When looking at brands as business assets that can be bought, sold and licensed, a technical definition is required. Brand Finance helped to craft the internationally recognised standard on Brand Valuation, ISO 10668. That defines a brand as “a marketing-related intangible asset including, but not limited to, names, terms, signs, symbols, logos and designs, or a combination of these, intended to identify goods, services or entities, or a combination of these, creating distinctive images and associations in the minds of stakeholders, thereby generating economic benefits/value.”
However, a brand makes a contribution to a company beyond that which can be sold to a third party. ‘Brand Contribution’ refers to the total economic benefit that a business derives from its brand, from volume and price premiums over generic products to cost savings over less well-branded competitors.
Brand Strength is the part of our analysis most directly and easily influenced by those responsible for marketing and brand management. In order to determine the strength of a brand we have developed the Brand Strength Index (BSI). We analyse marketing investment, brand equity (the goodwill accumulated with customers, staff and other stakeholders) and finally the impact of those on business performance. Following this analysis, each brand is assigned a BSI score out of 100, which is fed into the brand value calculation. Based on the score, each brand in the league table is assigned a rating between AAA+ and D in a format similar to a credit rating. AAA+ brands are exceptionally strong and well managed while a failing brand would be assigned a D grade.
Brand Finance calculates the values of the brands in its league tables using the ‘Royalty Relief approach’. This approach involves estimating the likely future sales that are attributable to a brand and calculating a royalty rate that would be charged for the use of the brand, i.e. what the owner would have to pay for the use of the brand—assuming it were not already owned.
The steps in this process are as follows:
1 Calculate brand strength on a scale of 0 to 100 based on a number of attributes such as emotional connection, financial performance and sustainability, among others. This score is known as the Brand Strength Index, and is calculated using brand data from the BrandAsset® Valuator database, the world’s largest database of brands, which measures brand equity, consideration and emotional imagery attributes to assess brand personality in a category agnostic manner.

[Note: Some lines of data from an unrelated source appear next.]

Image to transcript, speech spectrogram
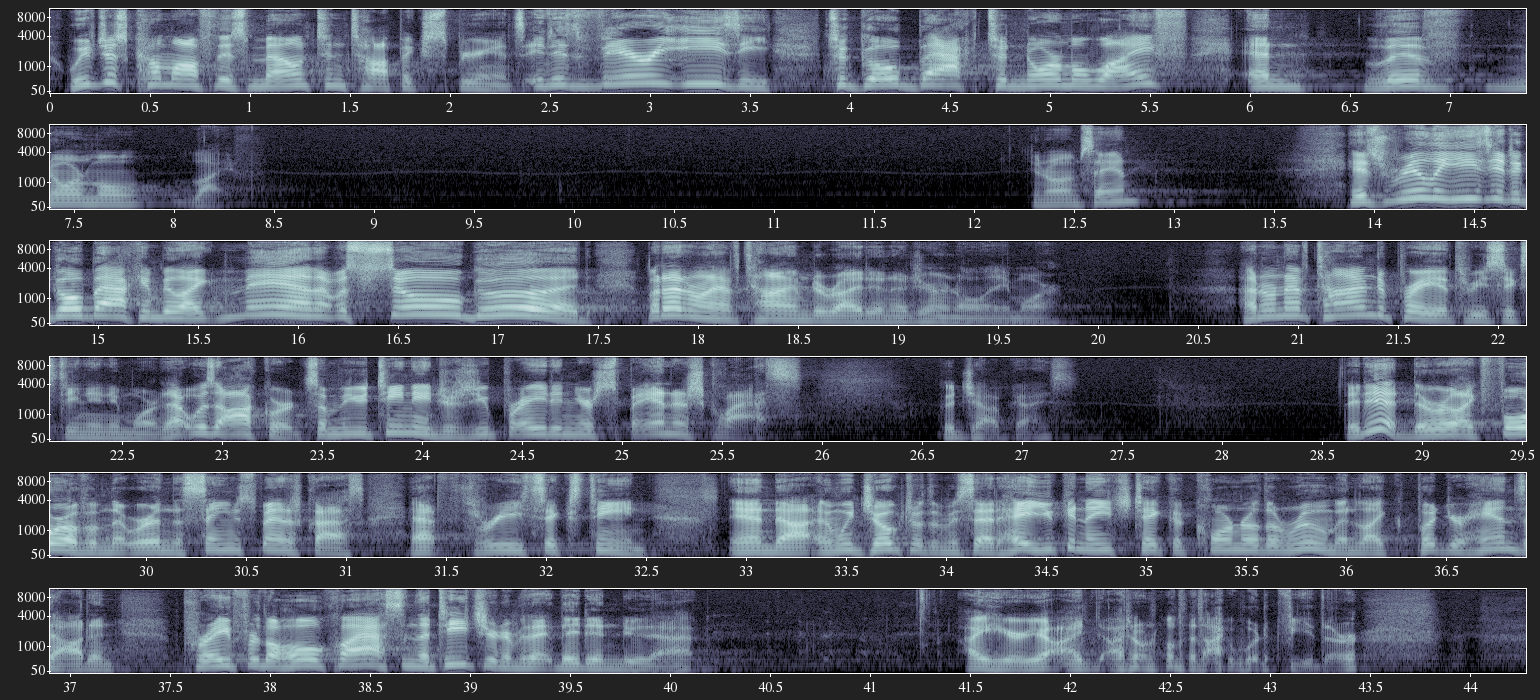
We've just come off this mountaintop experience. It is very easy to go back to normal life and live normal life. You know what I'm saying? It's really easy to go back and be like, man, that was so good, but I don't have time to write in a journal anymore. I don't have time to pray at 316 anymore. That was awkward. Some of you teenagers, you prayed in your Spanish class. Good job, guys. They did. There were like four of them that were in the same Spanish class at 316. And, uh, and we joked with them. We said, hey, you can each take a corner of the room and like put your hands out and pray for the whole class and the teacher and everything. They didn't do that. I hear you. I, I don't know that I would have either.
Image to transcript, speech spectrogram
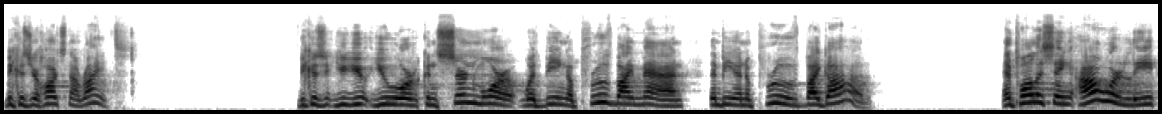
because your heart's not right. Because you, you, you are concerned more with being approved by man than being approved by God. And Paul is saying, outwardly,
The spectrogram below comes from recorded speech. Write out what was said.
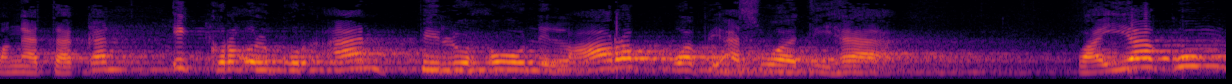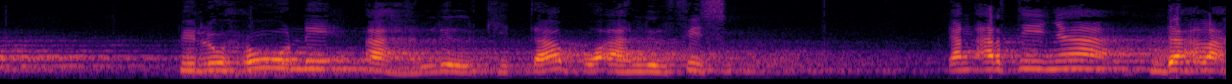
mengatakan Iqra'ul Qur'an biluhunil Arab wa bi aswadiha. Wa iyyakum biluhuni ahlil kitab wa ahlil fisq. Yang artinya hendaklah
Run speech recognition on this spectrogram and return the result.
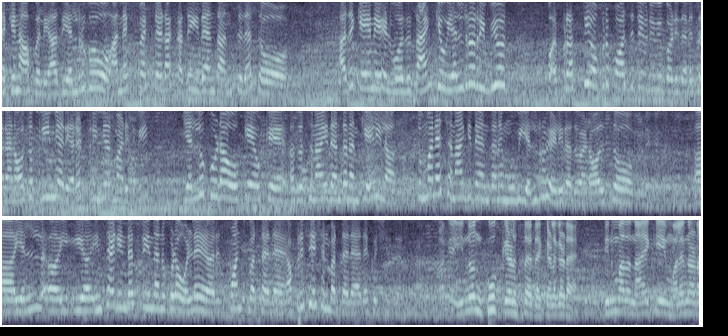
ಸೆಕೆಂಡ್ ಹಾಫಲ್ಲಿ ಅದು ಎಲ್ರಿಗೂ ಅನ್ಎಕ್ಸ್ಪೆಕ್ಟೆಡ್ ಆಗಿ ಕತೆ ಇದೆ ಅಂತ ಅನಿಸಿದೆ. ಸೊ ಅದಕ್ಕೆ ಏನು ಹೇಳ್ಬೋದು? ಥ್ಯಾಂಕ್ ಯು ಎಲ್ಲರೂ ರಿವ್ಯೂ ಪ್ರತಿಯೊಬ್ಬರು ಪಾಸಿಟಿವ್ ರಿವ್ಯೂ ಕೊಟ್ಟಿದ್ದಾರೆ ಸರ್. ಆ್ಯಂಡ್ ಆಲ್ಸೋ ಪ್ರೀಮಿಯರ್ ಎರಡು ಪ್ರೀಮಿಯರ್ ಮಾಡಿದ್ವಿ, ಎಲ್ಲೂ ಕೂಡ ಓಕೆ ಓಕೆ ಅಥವಾ ಚೆನ್ನಾಗಿದೆ ಅಂತ ನಾನು ಕೇಳಿಲ್ಲ. ತುಂಬಾ ಚೆನ್ನಾಗಿದೆ ಅಂತಲೇ ಮೂವಿ ಎಲ್ಲರೂ ಹೇಳಿರೋದು. ಆ್ಯಂಡ್ ಆಲ್ಸೋ ಎಲ್ ಇನ್ಸೈಡ್ ಇಂಡಸ್ಟ್ರಿಯಿಂದನೂ ಕೂಡ ಒಳ್ಳೆ ರೆಸ್ಪಾನ್ಸ್ ಬರ್ತಾ ಇದೆ ಅಪ್ರಿಸಿಯೇಷನ್ ಬರ್ತಾ ಇದೆ. ಅದೇ ಖುಷಿ ಸರ್. ಹಾಗೆ ಇನ್ನೊಂದು ಕೂಗ್ ಕೇಳಿಸ್ತಾ ಇದೆ ಕೆಳಗಡೆ. ಸಿನಿಮಾದ ನಾಯಕಿ ಮಲೆನಾಡ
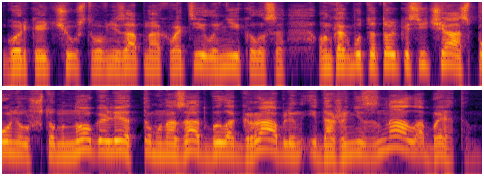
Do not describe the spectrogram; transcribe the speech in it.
Горькое чувство внезапно охватило Николаса. Он как будто только сейчас понял, что много лет тому назад был ограблен и даже не знал об этом.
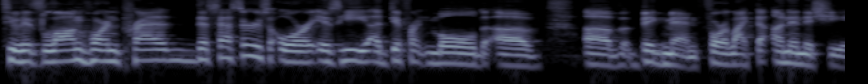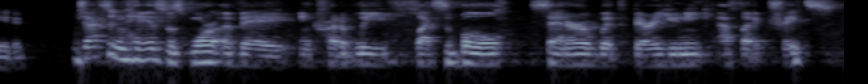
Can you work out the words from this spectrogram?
to his Longhorn predecessors, or is he a different mold of of big men for like the uninitiated? Jaxson Hayes was more of a incredibly flexible center with very unique athletic traits.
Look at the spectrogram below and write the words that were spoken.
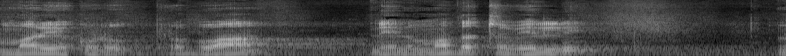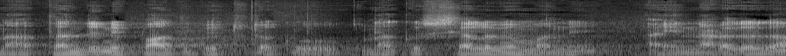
మరి ఒకడు ప్రభువా నేను మొదట వెళ్ళి నా తండ్రిని పాతిపెట్టుటకు నాకు సెలవిమ్మని ఆయన అడగగా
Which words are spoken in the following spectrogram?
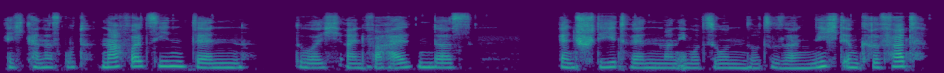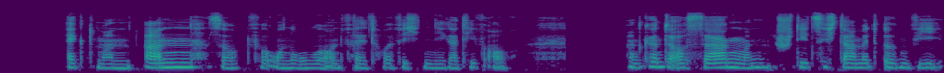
Ich kann das gut nachvollziehen, denn durch ein Verhalten, das entsteht, wenn man Emotionen sozusagen nicht im Griff hat, eckt man an, sorgt für Unruhe und fällt häufig negativ auch. Man könnte auch sagen, man steht sich damit irgendwie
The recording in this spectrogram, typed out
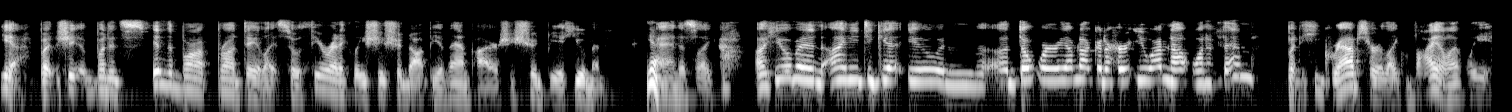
Yeah, but she but it's in the broad, broad daylight, so theoretically she should not be a vampire. She should be a human. Yeah. And it's like, a human, I need to get you, and uh, don't worry, I'm not going to hurt you. I'm not one of them. But he grabs her like violently,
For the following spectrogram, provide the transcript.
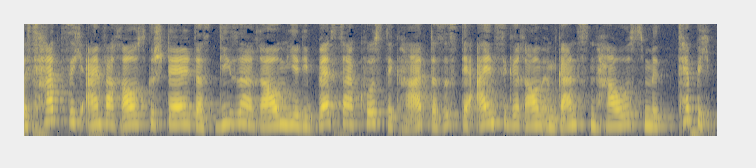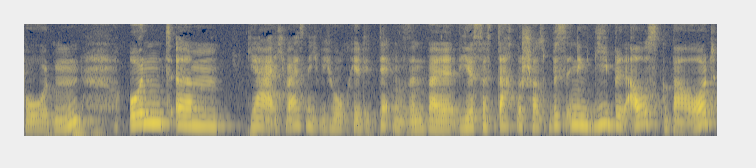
Es hat sich einfach herausgestellt, dass dieser Raum hier die beste Akustik hat. Das ist der einzige Raum im ganzen Haus mit Teppichboden. Und ähm, ja, ich weiß nicht, wie hoch hier die Decken sind, weil hier ist das Dachgeschoss bis in den Giebel ausgebaut.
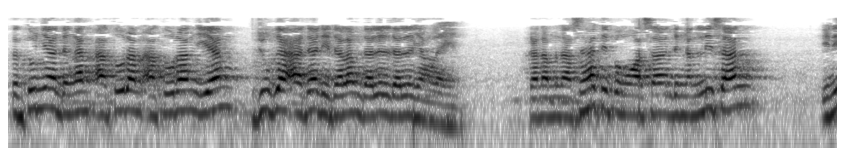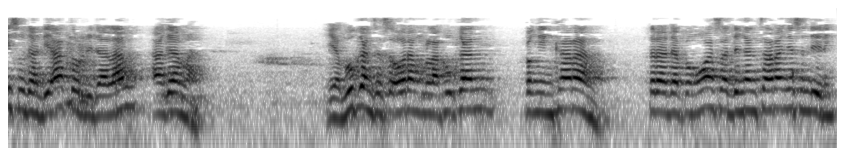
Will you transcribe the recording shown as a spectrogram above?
tentunya dengan aturan-aturan yang juga ada di dalam dalil-dalil yang lain. Karena menasihati penguasa dengan lisan ini sudah diatur di dalam agama. Ya bukan seseorang melakukan pengingkaran terhadap penguasa dengan caranya sendiri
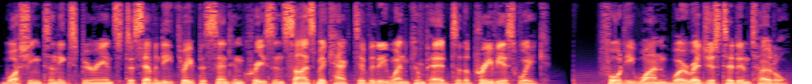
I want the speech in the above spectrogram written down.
Washington experienced a 73% increase in seismic activity when compared to the previous week. 41 were registered in total.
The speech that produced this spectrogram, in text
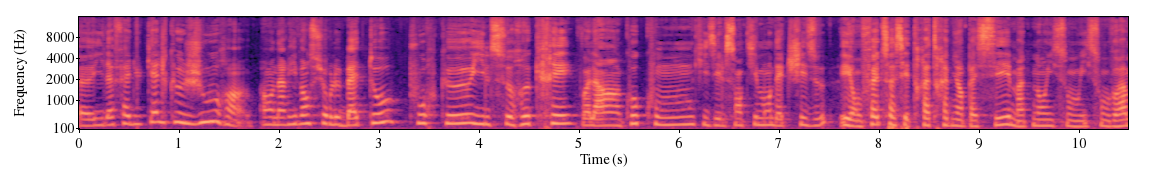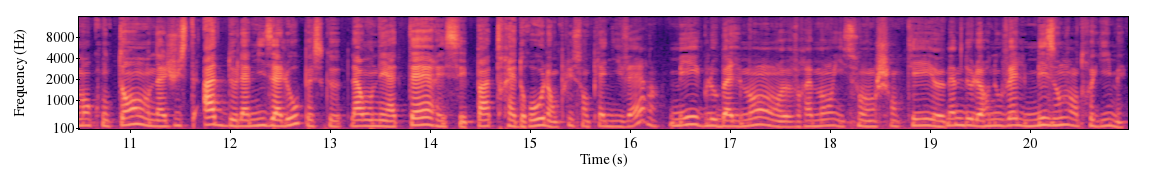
Euh, il a fallu quelques jours en arrivant sur le bateau pour qu'ils se recréent, voilà, un cocon, qu'ils aient le sentiment d'être chez eux. Et en fait, ça s'est très très bien passé. Maintenant, ils sont ils sont vraiment contents. On a juste hâte de la mise à l'eau parce que là, on est à terre et c'est pas très drôle en plus en plein hiver. Mais globalement, euh, vraiment, ils sont enchantés même de leur nouvelle maison entre guillemets.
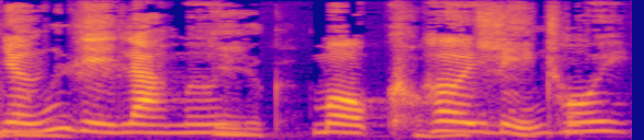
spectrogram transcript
Những gì là mười? Một hơi miệng hôi.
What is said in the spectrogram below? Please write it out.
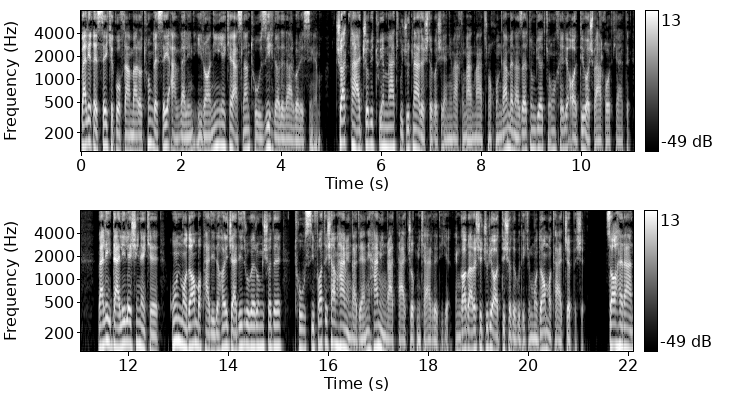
ولی قصه که گفتم براتون قصه اولین ایرانیه که اصلا توضیح داده درباره سینما. شاید تعجبی توی متن وجود نداشته باشه. یعنی وقتی من متن رو خوندم به نظرتون بیاد که اون خیلی عادی باش برخورد کرده. ولی دلیلش اینه که اون مدام با پدیده های جدید روبرو می شده توصیفاتش هم همینقدر یعنی همینقدر تعجب می کرده دیگه. انگار براش جوری عادی شده بوده که مدام متعجب بشه. ظاهرا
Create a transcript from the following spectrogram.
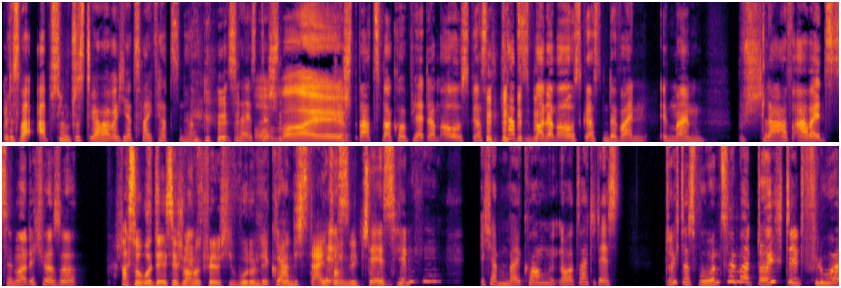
und das war absolutes Drama, weil ich ja zwei Katzen habe. Das heißt, der, oh der wei. Spatz war komplett am Ausgasten, die Katzen waren am Ausgasten, der war in, in meinem Schlafarbeitszimmer und ich war so. Ach so, aber der ist ja schon auch noch quer durch die Wohnung. Der kommt ja, nicht den der einfachen ist, Weg Der zurück. ist hinten, ich habe einen Balkon, Nordseite, der ist durch das Wohnzimmer, durch den Flur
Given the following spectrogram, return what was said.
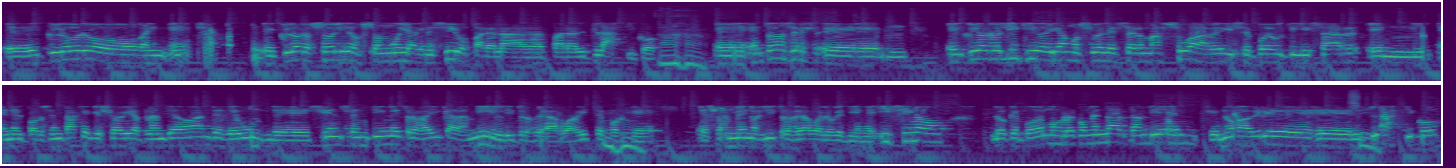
eh, el cloro en- en- el cloro sólidos son muy agresivos para la para el plástico. Ajá. Eh, entonces, eh, el cloro líquido, digamos, suele ser más suave y se puede utilizar en, en el porcentaje que yo había planteado antes de un de 100 centímetros ahí cada mil litros de agua, ¿viste? Porque eh, son menos litros de agua lo que tiene. Y si no, lo que podemos recomendar también, que no agrede eh, el Sí. plástico,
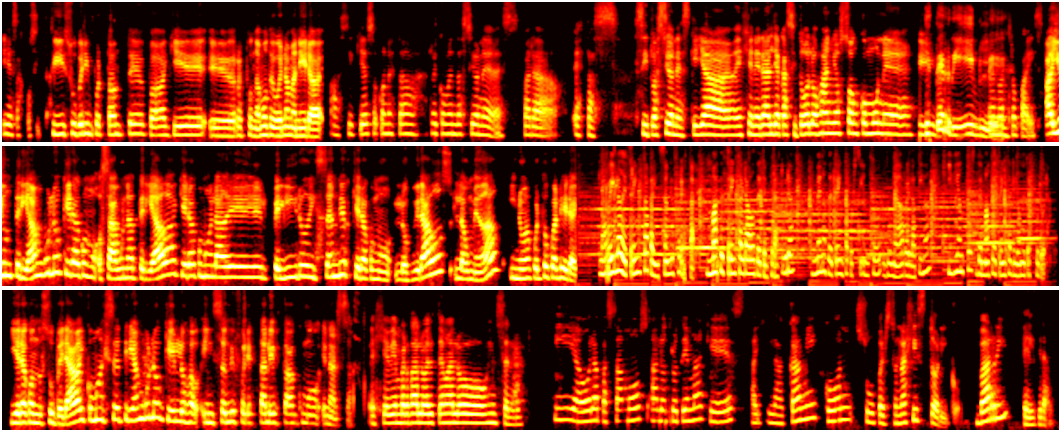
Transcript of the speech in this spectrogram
esas cositas. Sí, súper importante para que eh, respondamos de buena manera. Así que eso con estas recomendaciones para estas situaciones que ya en general ya casi todos los años son comunes es terrible en nuestro país. Hay un triángulo que era como, o sea, una triada que era como la del peligro de incendios, que era como los grados, la humedad y no me acuerdo cuál era. La regla de 30 para incendio forestal. Más de 30 grados de temperatura, menos de 30% de humedad relativa y vientos de más de 30 km por hora. Y era cuando superaba y como ese triángulo que los incendios forestales estaban como en alza. Es que bien verdad lo del tema de los incendios. Y ahora pasamos al otro tema que es la Cami con su personaje histórico, Barry el Grande.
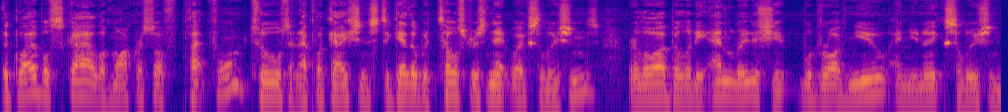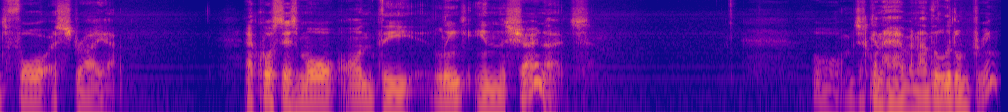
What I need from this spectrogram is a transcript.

2 Determine the royalty rate range for the respective brand sectors. This is done by reviewing comparable licensing agreements sourced from Brand Finance’s extensive database of license agreements and other online databases.
3 Calculate royalty rate. The brand strength score is applied to the royalty rate range to arrive at a royalty rate. For example, if the royalty rate range in a brand’s sector is 0-5% and a brand has a brand strength score of 80 out of 100, then an appropriate royalty rate for the use of this brand in the given sector will be 4%.
4 Determine brand specific revenues estimating a proportion of parent company revenues attributable to a specific brand.
5 Determine forecast brand specific revenues using a function of historic revenues, equity analyst forecasts and economic growth rates.
6 Apply the royalty rate to the forecast revenues to derive brand revenues.
7 Brand revenues are discounted post tax to a net present value which equals the brand value.